I bought Nathan, my five-year-old, a workbook to reinforce his pre-k lessons regarding learning letters. One of the exercises required him to circle all the letter k’s from letters randomly thrown across the page. Once that was complete he was to connect the circles to reveal the picture. He had a role to play and had to put effort into the exercise.
I watched as my son examined the letters with the tenacity of a scientist. He carefully circled each k he could find. I gazed down at the page and could easily see what the picture would be . From an adult’s mind there was no great mystery to be revealed but to a child it was entirely unknown.
Halfway through circling the k’s he looked up at me with his gigantic blue eyes.
“What is it going to be, Mommy?” he asked.
“Keep working baby,” I told him. “You will see”.
He could not decipher the image as it slowly unfolded. I could have just told him, “Oh it’s a kitten with a kite” and ruined the surprise for him. I could have given him the information and all his hard work would have been for nothing. Giving him the answer would not have helped him learn the lesson brought before him. Instead, I waited patiently as he continued seeking.
A few moments later he looked at me and said “Mommy I want to circle some of the n’s for Nathan” as he circled one.
I gently remind him that was not the task at hand. If he circled the n’s he would not see the picture that was intended. I helped him refocus on what he was supposed to do but I did not condemn him. I did not yell at him for becoming distracted. I gently nudged him back to where he was supposed to be. It was entirely up to him to listen or not.
“But I circled one,” he told me with discouragement.
“It’s ok, we can erase it and pretend like it never happened,” I said taking the pencil from him to rid his mistake.
“Thank you,” he replied sweetly as I kissed him on the head.
Once he finished his eyes lit up with utter joy and excitement.
“It is a kitten flying a kite!” he screamed.
At that moment I limited myself to join him on his level and said with equal excitement and surprise, “It is! Well done!”
I was not condescending even though I knew all along what the picture would reveal. I genuinely was thrilled. I applauded the effort and relished his sense of accomplishment.
How often is this the scene from my life? I know what I am supposed to be doing. I am searching for my k’s so that I might connect the dots and see the mystery unfold before me. Some days I can be tenacious and other days I am rather lazy. Some days all of the k’s stand out and I can clearly see the direction to take. Yet other days life is such a jumbled mess I cannot see with clarity. I have times when trying to put order to the chaos is overwhelming and I am sure it will never be more than a complete mess.
Even so, God is standing over me. He is encouraging me to keep on trying. He knows what the picture will be. Not only can He already see it, He created it. He knows that upon completion I will be ecstatic with what has been given to me. He lowers Himself as any good parent would and is just as excited as I am when the final picture is revealed. He may even exclaim, “Well done!”

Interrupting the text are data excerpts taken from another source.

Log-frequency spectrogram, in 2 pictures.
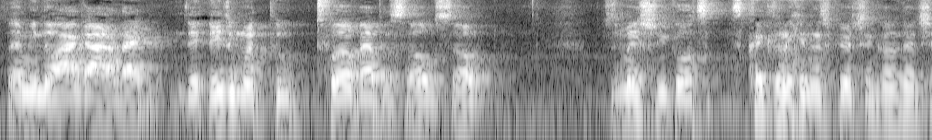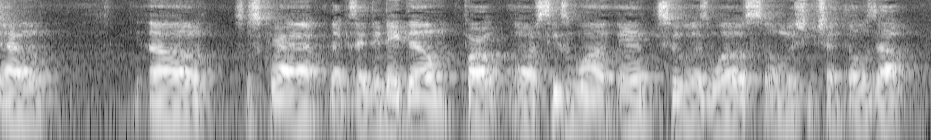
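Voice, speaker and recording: A man's voice: medium pitch, level tone, moderate pace, slight background noise. Man with a sick voice, roomy distant mic. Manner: loose, rambling and swearing casually. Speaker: reaction video host. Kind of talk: casual reaction commentary.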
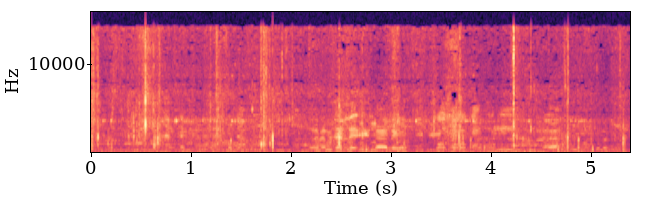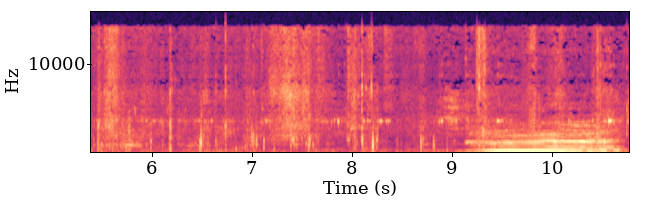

But I get distracted. I want to wander from what I am meant to do to what I want to do. My focus is diverted to something that does not contribute to the beautiful picture being created for me. I misstep. It is corrected, blotted out by a loving and gracious parent. He tells me, “It is ok. We can pretend as if that never happened. I erased it for you already.”
He gently nudges me to continue. He tells me that though it doesn’t make sense right now, with each next step the picture will become a little clearer.
I persist. The more k’s I circle the fewer letters there are to sort through. It becomes easier and easier for me to find another one and then another. I just do the next right thing.
I rejoice in the accomplishment when the picture is complete. I can finally see how my hard work with God’s guidance and Grace has created for me beauty from chaos. I thank Him for His love and encouragement. He kisses me on the head. With the eagerness of a child I say, “May I have another one?” and He happily hands me a new page.